Premium Mirrorless Camera for Vlogging

The Panasonic Lumix GH4 is ahead of the curve, and it’s way, way up there in terms of video shooting. In fact, when it was first released up to now, it has set the bar quite high. It has the ability to record True 4K (4096×2160) 24p cinematic video. Being able to take vivid still images as well as dazzling 4K video offers a valuable hybrid shooting option for those who do not only take photos but record videos as well, especially for Youtubers. The camera is powered by a 4/3 inch Live MOS Sensor and the Venus Engine IX, which together capture a very sharp picture that handles color grading well. There is also a Micro Four Thirds mount at your disposal to attach lenses that further refine your shots.  Moreover, the battery life is impressive, which is very unlikely for a DSLR camera built primarily for great video recording.

The body itself is built with sturdy magnesium alloy, and shows many ergonomic improvements from its predecessor, the GH3. It is weather-sealed against water and dust and has high-speed dual OLED displays. In terms of ports, you have one headphone and microphone jack, MicroHDMI out, AV outputs, a flash sync terminal, and a 2.5mm jack for a remote control. The microphone jack supports XLR input for full level adjustment and monitoring, sealing the deal on this great video camera.

Camera Under $1000

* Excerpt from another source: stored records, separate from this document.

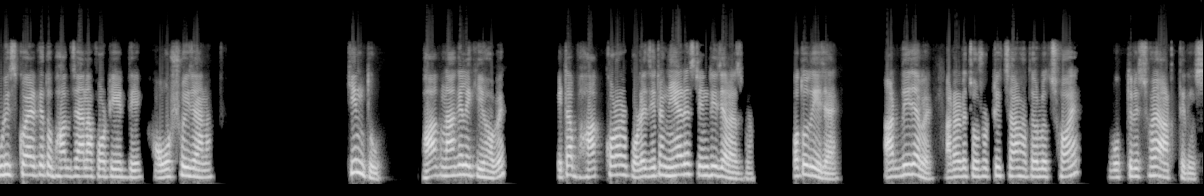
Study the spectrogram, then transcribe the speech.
কুড়ি স্কোয়ারকে তো ভাগ যায় না ফর্টি এইট দিয়ে, অবশ্যই যায় না। কিন্তু ভাগ না গেলে কি হবে? এটা ভাগ করার পরে যেটা নিয়ারেস্ট ইন্টিজার আসবে, কত দিয়ে যায়? আট দিয়ে যাবে। আট আটে চৌষট্টি, চার হাতে হলো ছয়, বত্রিশ ছয়, আটত্রিশ।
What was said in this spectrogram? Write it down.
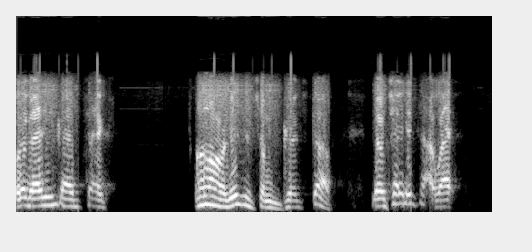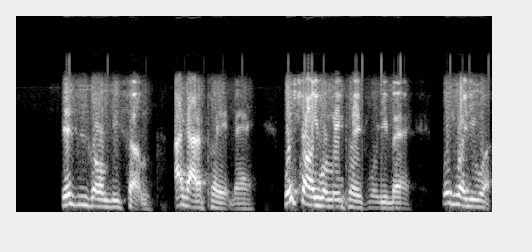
Wait a minute, just got a text. Oh, this is some good stuff. Yo, check this out, right? This is gonna be something. I gotta play it, man. Which song you want me to play for you, man? Which one you want?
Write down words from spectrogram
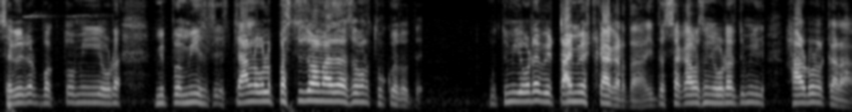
सगळीकडे बघतो मी एवढं मी प मी स्टँडला पस्तीस वेळा माझ्यासमोर थुकत होते. मग तुम्ही एवढा वे टाईम वेस्ट काय करता? इथं सकाळपासून एवढं तुम्ही हार्डवर्क करा.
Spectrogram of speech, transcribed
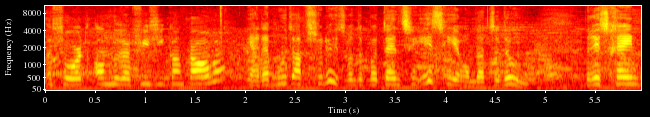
een soort andere visie kan komen? Ja, dat moet absoluut, want de potentie is hier om dat te doen. Er is geen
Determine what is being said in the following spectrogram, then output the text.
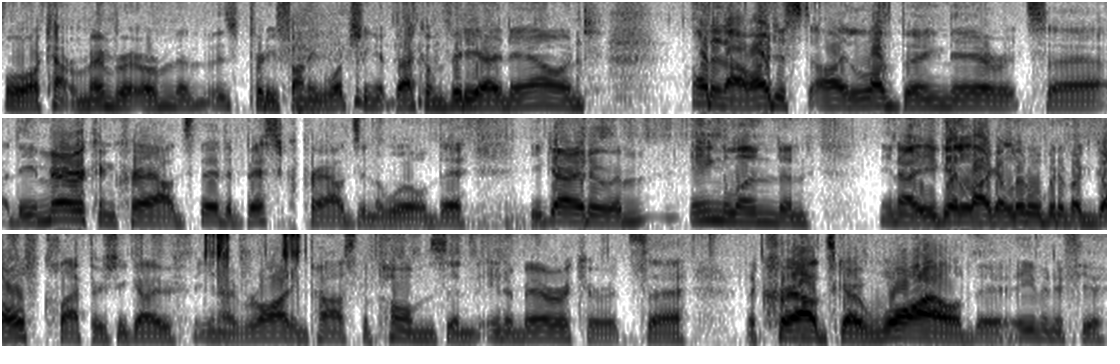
Well, I can't remember it. I remember, it was pretty funny watching it back on video now, and I don't know. I just I love being there. It's uh, the American crowds. They're the best crowds in the world. They're, you go to um, England and you know you get like a little bit of a golf clap as you go you know riding past the Poms. And in America, it's uh, the crowds go wild. They're, even if you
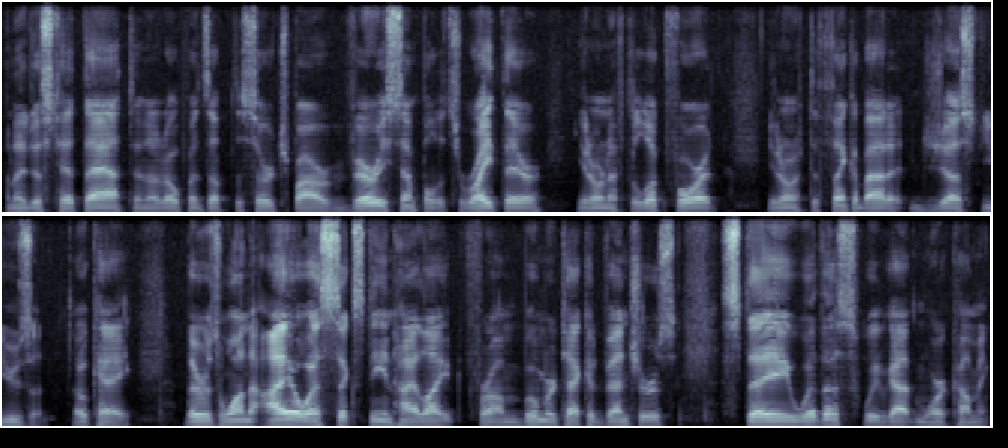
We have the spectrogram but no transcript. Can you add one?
and I just hit that and it opens up the search bar. Very simple, it's right there. You don't have to look for it. You don't have to think about it. Just use it. Okay, there's one iOS 16 highlight from Boomer Tech Adventures. Stay with us. We've got more coming.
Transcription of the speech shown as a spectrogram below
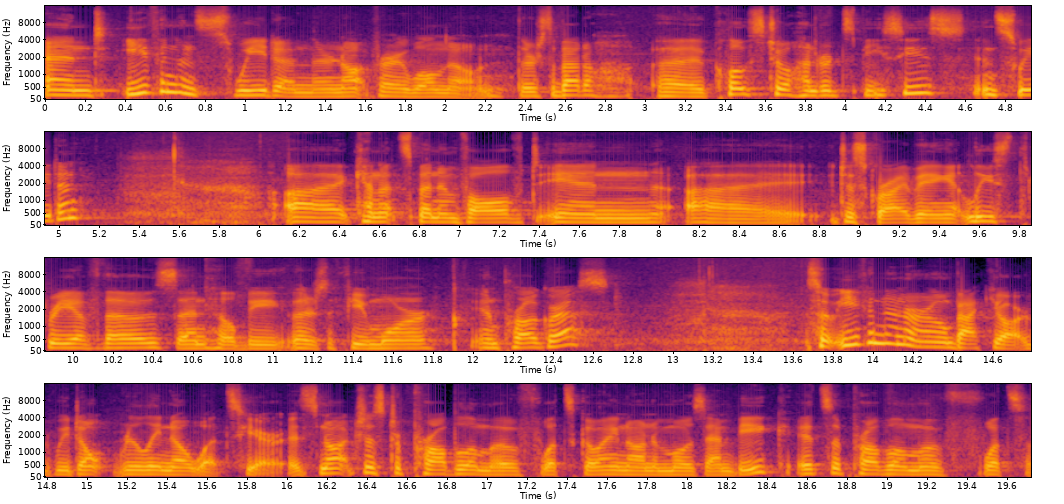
And even in Sweden, they're not very well known. There's about a, uh, close to 100 species in Sweden. Uh, Kennet's been involved in uh, describing at least three of those, and he'll be there's a few more in progress. So even in our own backyard, we don't really know what's here. It's not just a problem of what's going on in Mozambique, it's a problem of what's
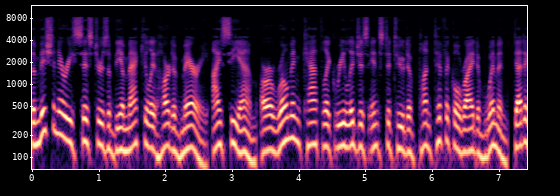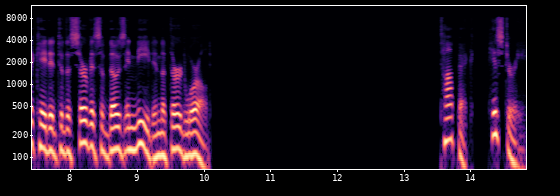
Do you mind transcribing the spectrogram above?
The Missionary Sisters of the Immaculate Heart of Mary are a Roman Catholic religious institute of pontifical right of women, dedicated to the service of those in need in the Third World. History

The Panasonic LUMIX DMC-G7 sits beneath the Panasonic GH4 in the company’s line-up of mirrorless digital cameras. It features a 16-megapixel sensor coupled with the Venus Engine 9 processing engine. This combination produces the best image quality of any Panasonic camera. It also enables a native sensitivity range of ISO 200-25,600, with a low expansion setting of ISO 100. Additionally, the processor has a quad-core CPU for faster processing, enabling full-resolution continuous shooting at an impressive 8 frames per second in Single-AF mode or 6fps in Continuous AF mode.

In addition to shooting photos, the G7 is regarded as one of the best when it comes to shooting videos. It can record 4K MP4 movies at 100mb/s at up to 30fps in NTSC or 25fps in PAL. Full HD footage can be recorded in MP4 or AVCHD format at a range of frames rates. This makes it an ideal camera for those who also do vlogging on Youtube. A vari-angle touchscreen and Wi-Fi connectivity are yet another nice additions. Overall, this is a reasonably priced camera that offers a lot of useful features.